It was the same with his descendent, Esther, who together with Mordechai did everything in her power to evade Achashveirosh’s gathering of women to find a suitable wife for himself. Even after she married the king, she initially refused Mordechai’s request to go to the king uninvited to plead on behalf of her people. Finally, she annulled her own interests and went to the king, saying, “And if I perish, I perish” (Esther 5:16). And what a yeshuah she brought to her people! She saved them from annihilation. The neis of Purim led to a reaffirming of kabbolas haTorah and the commencement of binyan Bayis Sheini. Yes, one act of Rochel Imeinu and how astonishing its results for the ages…

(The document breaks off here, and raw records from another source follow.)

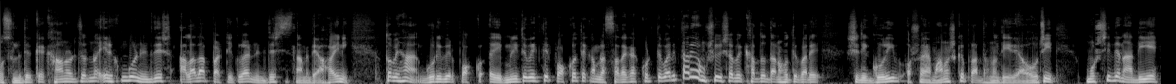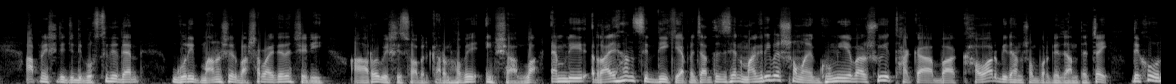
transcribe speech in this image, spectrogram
মুসলিমদেরকে খাওয়ানোর জন্য এরকম কোনো নির্দেশ, আলাদা পার্টিকুলার নির্দেশ ইসলামে দেওয়া হয়নি। তবে হ্যাঁ গরিবের পক্ষ, এই মৃত ব্যক্তির পক্ষ থেকে আমরা সাদাকা করতে পারি, তারই অংশ হিসাবে খাদ্যদান হতে পারে। সেটি গরিব, অসহায় মানুষকে প্রাধান্য দিয়ে দেওয়া উচিত। মসজিদে না দিয়ে আপনি সেটি যদি বস্তিতে দেন, গরিব মানুষের বাসা বাড়িতে দেন, সেটি আরও বেশি সবের কারণ হবে, ইনশাআল্লাহ। এমডি রায়হান সিদ্দিকি, আপনি জানতে চাইছেন মাগরিবের সময় ঘুমিয়ে বা শুয়ে থাকা বা খাওয়ার বিধান সম্পর্কে জানতে চাই। দেখুন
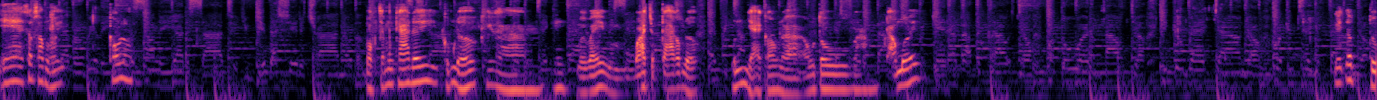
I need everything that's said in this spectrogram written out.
yeah, sắp xong rồi. Cố luôn. 100k đi cũng được, hay là ừ, mười mấy, ba chục k cũng được. Muốn vài con là auto đảo mới. Get up to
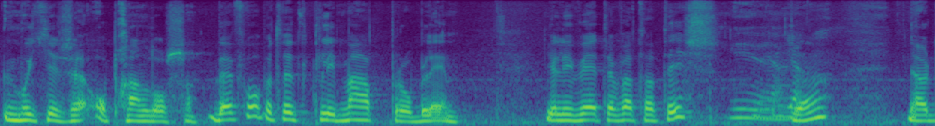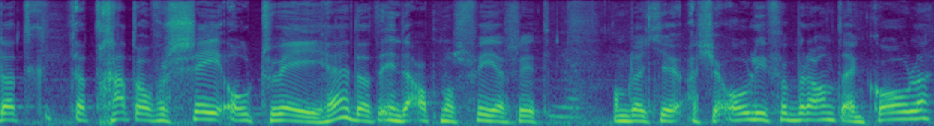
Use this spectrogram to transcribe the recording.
moet je ze op gaan lossen. Bijvoorbeeld het klimaatprobleem. Jullie weten wat dat is? Ja. Nou, dat, dat gaat over CO2, hè, dat in de atmosfeer zit. Omdat je, als je olie verbrandt en kolen,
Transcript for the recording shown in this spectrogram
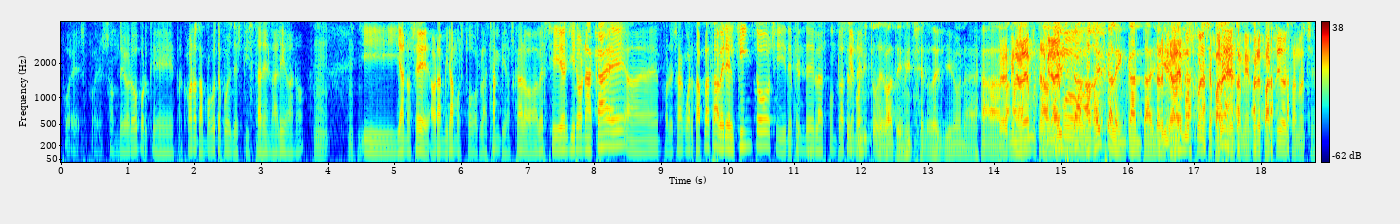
pues, pues son de oro porque, porque bueno, tampoco te puedes despistar en la liga, ¿no? Mm. Y ya no sé, ahora miramos todos la Champions, claro, a ver si el Girona cae eh, por esa cuarta plaza, a ver el quinto, si depende de las Ese es puntuaciones. bonito debate, Michel, lo del Girona. A, Terminaremos- a terminaremos- Gaisca- a Gaisca le encanta. el Terminaremos Girona. con ese partido también, con el partido de esta noche.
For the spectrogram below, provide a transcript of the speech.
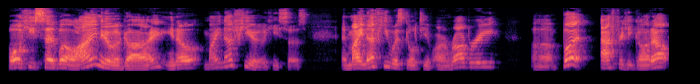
Well, he said, Well, I knew a guy, you know, my nephew, he says. And my nephew was guilty of armed robbery, uh, but after he got out,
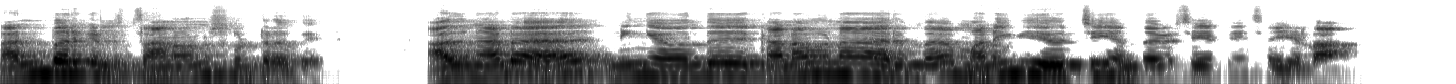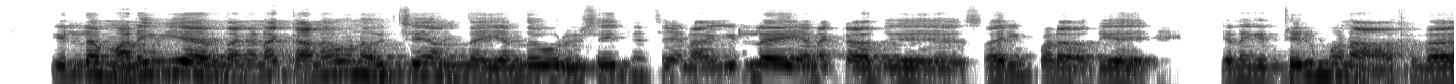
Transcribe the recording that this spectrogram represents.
நண்பர்கள் ஸ்தானம்னு சொல்றது. அதனால நீங்க வந்து கணவனா இருந்தா மனைவியை வச்சு எந்த விஷயத்தையும் செய்யலாம். இல்லை மனைவியா இருந்தாங்கன்னா, கணவனை வச்சு அந்த எந்த ஒரு விஷயத்தையும் செய்யலாம். இல்லை எனக்கு அது சரிப்படாது. எனக்கு திருமணம் ஆகலை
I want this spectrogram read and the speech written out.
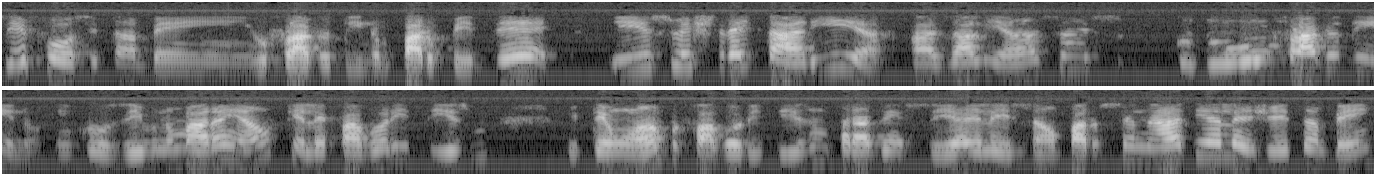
Se fosse também o Flávio Dino para o PT, isso estreitaria as alianças do Flávio Dino, inclusive no Maranhão, que ele é favoritismo e tem um amplo favoritismo para vencer a eleição para o Senado e eleger também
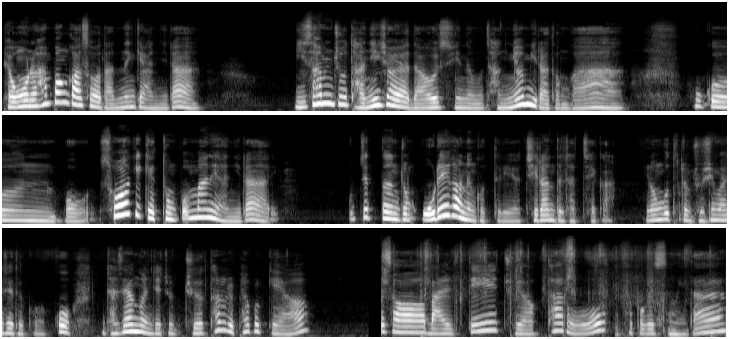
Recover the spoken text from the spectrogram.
병원을 한 번 가서 낫는 게 아니라 2, 3주 다니셔야 나을 수 있는 뭐 장염이라던가 혹은 뭐 소화기 계통뿐만이 아니라 어쨌든 좀 오래 가는 것들이에요. 질환들 자체가. 이런 것도 좀 조심하셔야 될 것 같고 자세한 건 이제 좀 주역 타로를 펴볼게요. 그래서 말띠 주역 타로 펴보겠습니다.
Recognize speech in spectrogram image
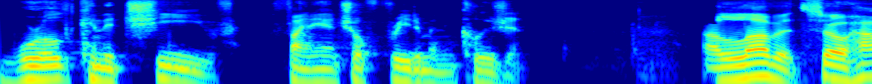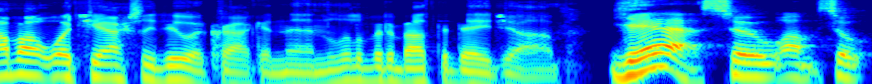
world can achieve financial freedom and inclusion. I love it. So, how about what you actually do at Kraken then? A little bit about the day job. Yeah. So, um, so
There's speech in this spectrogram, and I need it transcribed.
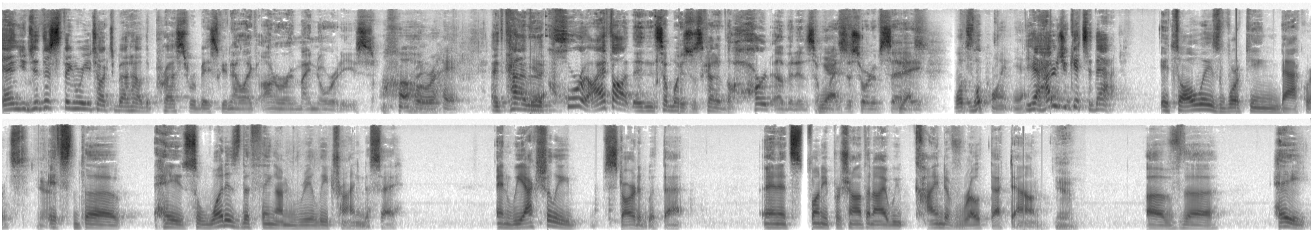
And you did this thing where you talked about how the press were basically now like honorary minorities. Oh, right. And kind of Yeah. the core, I thought in some ways was kind of the heart of it in some Yes. ways to sort of say, Yes. What's the point? Yeah. yeah, how did you get to that? It's always working backwards. Yeah. It's the, hey, so what is the thing I'm really trying to say? And we actually started with that. And it's funny, Prashanth and I, we kind of wrote that down Yeah. of the, hey,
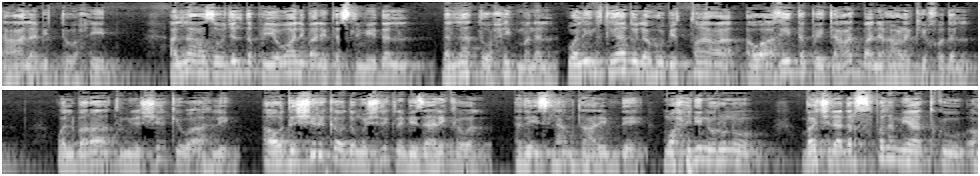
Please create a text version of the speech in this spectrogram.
تعالی بالتوحید الله عز وجل ته په یووالي باندې تسلیمېدل د الله توحید منل والانقیاد له بالطاعه او هغې ته په اطاعت باندې غاړه کېښودل والبراءة من الشرک واهله او د شرک او د مشرک نه بیزاری کول دا د اسلام تعریف دی موحدین ورونو باید چې دا درس خپل یاد کو او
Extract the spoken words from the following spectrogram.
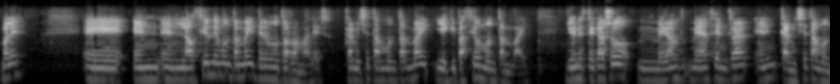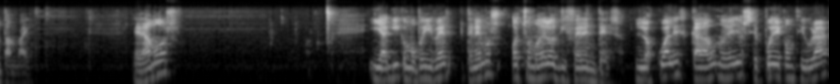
¿vale? Eh, en, la opción de mountain bike tenemos dos ramales, camisetas mountain bike y equipación mountain bike. Yo en este caso me voy a centrar en camiseta mountain bike. Le damos y aquí como podéis ver tenemos ocho modelos diferentes, los cuales cada uno de ellos se puede configurar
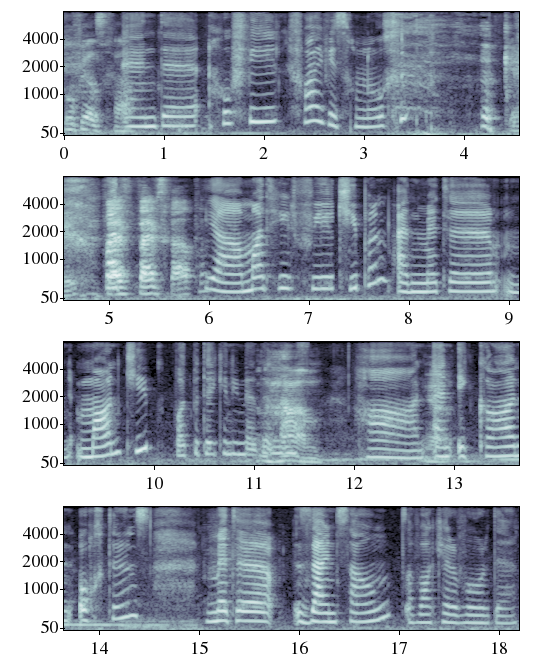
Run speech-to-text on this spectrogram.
Hoeveel schaap? En eh, hoeveel? Vijf is genoeg. Oké. Vijf, vijf schapen? Ja, met heel veel kippen. En met een maankip. Wat betekent in Een Nederlands? haan. Haan. Ja. En ik kan ochtends met eh, zijn sound wakker worden.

The world is a theater and the events that play out before our eyes should serve as lessons for us of how to lead our lives and what sort of behavior we must avoid at all costs. In these past couple of months, we have witnessed the worst in human conduct displayed by political figures in Washington who are supposed to be role models for their constituents. The nomination proceedings of Supreme Court Justice Brett Kavanaugh showed that there is no limit to how low people can stoop in pursuit of their own selfish interests, To say the least, it was not one of America’s prouder moments.

And of course, this was all a continuation of the constant barrage of liberals and the news media against President Donald J. Trump. As soon as the circus with Judge Kavanaugh was over, Americans focused on the midterm elections, a campaign that featured viciousness on both sides. And the losers are the citizens of the United States, for when there is division amongst leaders, when they are more interested in maintaining their seat of power than doing what is logical and correct, then the ultimate losers are the people they represent. When politicians are stuck on their party’s ideology, nothing gets done. And where there is no fear of Hashem, people can display the worst of middos without any shame.

What are the chances of a newly-elected politician leaving an impact for generations? They are quite minuscule. For selfish interests are alive for the moment and change rather quickly. Not so the precious legacy left to us by the avos and imahos. Their purity of spirit and their clarity of thought live on with us for eternity.